- YOUR INSTRUCTIONS:
In the records below, find the line holding "Use the spectrogram"; copy it and every line after it to the end, omitting all images.

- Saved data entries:

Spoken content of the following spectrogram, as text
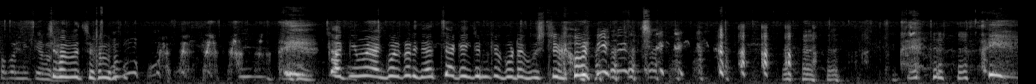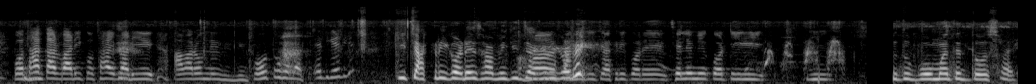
খবর নিতে হবে। চলো চলো। কাকিমা একবার করে যাচ্ছে এক একজনকে গোটা গোষ্ঠীর খবর নিয়ে নিচ্ছে। কোথাকার বাড়ি কোথায় বাড়ি? আমার অমনি কৌতূহল আছে। এদিকে এদিকে। কি চাকরি করে স্বামী কি চাকরি হ্যাঁ, করে? কি চাকরি করে ছেলে মেয়ে কটি? শুধু বৌমাদের দোষ হয়।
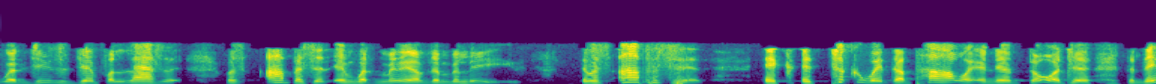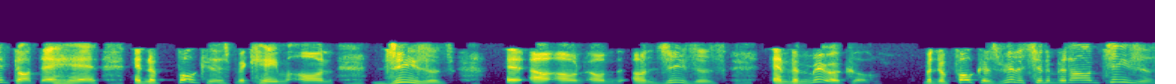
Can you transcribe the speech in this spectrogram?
what Jesus did for Lazarus, was opposite in what many of them believed. It was opposite. It, it took away the power and the authority that they thought they had, and the focus became on Jesus, uh, on, on, on Jesus and the miracle. But the focus really should have been on Jesus.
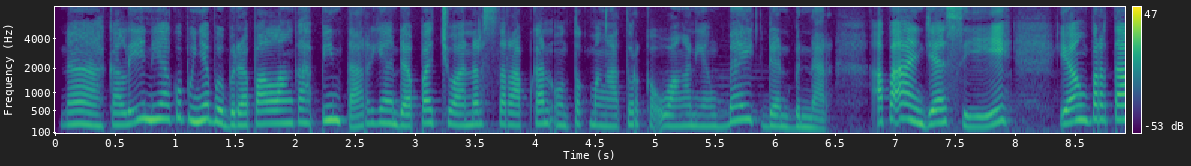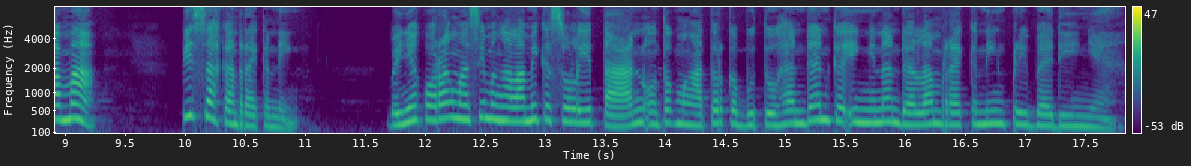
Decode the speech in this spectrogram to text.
Nah, kali ini aku punya beberapa langkah pintar yang dapat cuaners terapkan untuk mengatur keuangan yang baik dan benar. Apa aja sih? Yang pertama, pisahkan rekening. Banyak orang masih mengalami kesulitan untuk mengatur kebutuhan dan keinginan dalam rekening pribadinya.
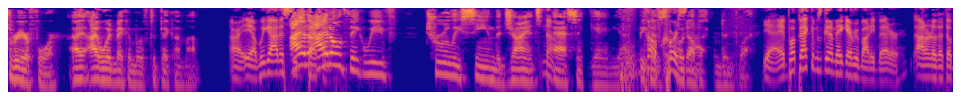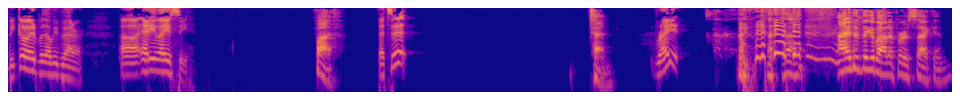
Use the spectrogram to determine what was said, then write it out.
Three or four. I, I would make a move to pick him up. All right, yeah, we got to see. I, I don't think we've truly seen the Giants No. passing game yet because course Odell not. Beckham didn't play. Yeah, but Beckham's going to make everybody better. I don't know that they'll be good, but they'll be better. Uh, Eddie Lacy. Five. That's it, Ten. Right? I had to think about it for a second.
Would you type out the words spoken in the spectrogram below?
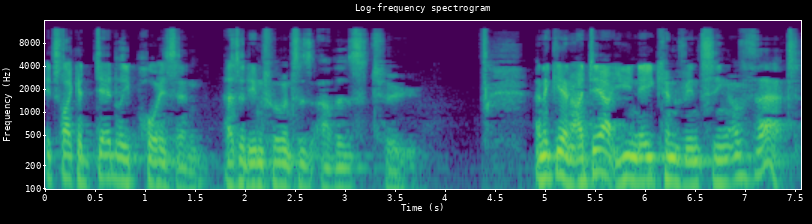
it's like a deadly poison as it influences others too. And again, I doubt you need convincing of that.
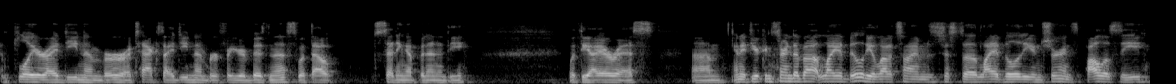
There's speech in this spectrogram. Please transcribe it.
employer ID number or a tax ID number for your business without setting up an entity with the IRS. Um, and if you're concerned about liability, a lot of times just a liability insurance policy,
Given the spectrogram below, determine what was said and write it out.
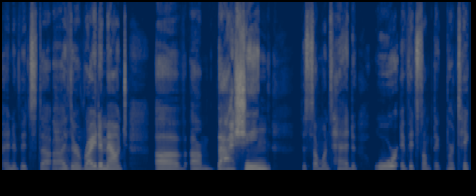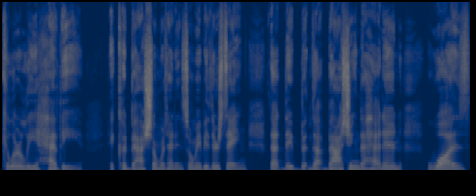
and if it's the either right amount of um, bashing to someone's head, or if it's something particularly heavy, it could bash someone's head in. So maybe they're saying that they that bashing the head in was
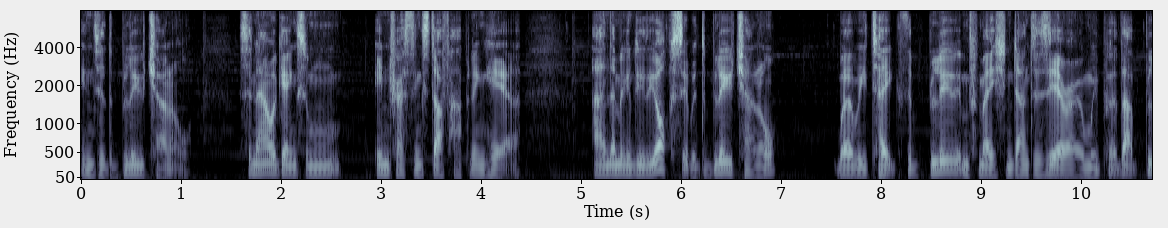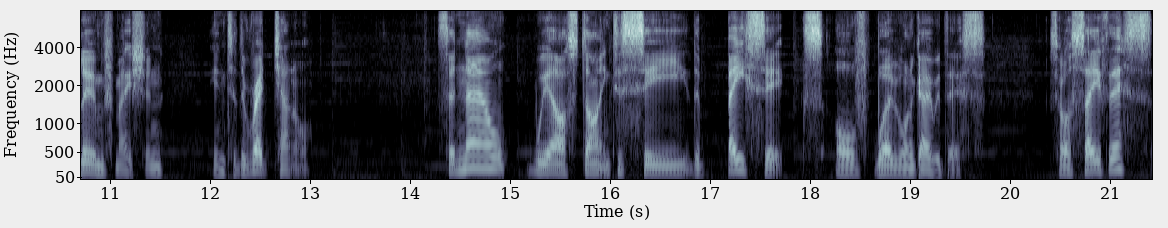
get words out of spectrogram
into the blue channel. So now we're getting some interesting stuff happening here. And then we're going to do the opposite with the blue channel, where we take the blue information down to zero and we put that blue information into the red channel. So now we are starting to see the basics of where we want to go with this. So I'll save this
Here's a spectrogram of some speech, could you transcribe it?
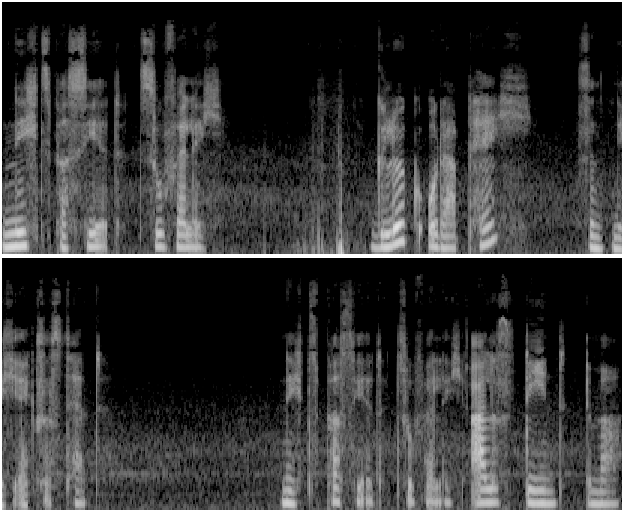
Nichts passiert zufällig. Glück oder Pech sind nicht existent. Nichts passiert zufällig. Alles dient immer.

- RESPONSE BELOW:
Use the spectrogram to determine what was said, then write it out.
Three or four. I, I would make a move to pick him up. All right, yeah, we got to see. I, I don't think we've truly seen the Giants No. passing game yet because course Odell not. Beckham didn't play. Yeah, but Beckham's going to make everybody better. I don't know that they'll be good, but they'll be better. Uh, Eddie Lacy. Five. That's it, Ten. Right? I had to think about it for a second.
Would you type out the words spoken in the spectrogram below?
it's like a deadly poison as it influences others too. And again, I doubt you need convincing of that.
There's speech in this spectrogram. Please transcribe it.
employer ID number or a tax ID number for your business without setting up an entity with the IRS. Um, and if you're concerned about liability, a lot of times just a liability insurance policy,
Given the spectrogram below, determine what was said and write it out.
and if it's the either right amount of um, bashing to someone's head, or if it's something particularly heavy, it could bash someone's head in. So maybe they're saying that they that bashing the head in was
get words out of spectrogram
into the blue channel. So now we're getting some interesting stuff happening here. And then we're going to do the opposite with the blue channel, where we take the blue information down to zero and we put that blue information into the red channel. So now we are starting to see the basics of where we want to go with this. So I'll save this
Here's a spectrogram of some speech, could you transcribe it?
Nichts passiert zufällig. Glück oder Pech sind nicht existent. Nichts passiert zufällig. Alles dient immer.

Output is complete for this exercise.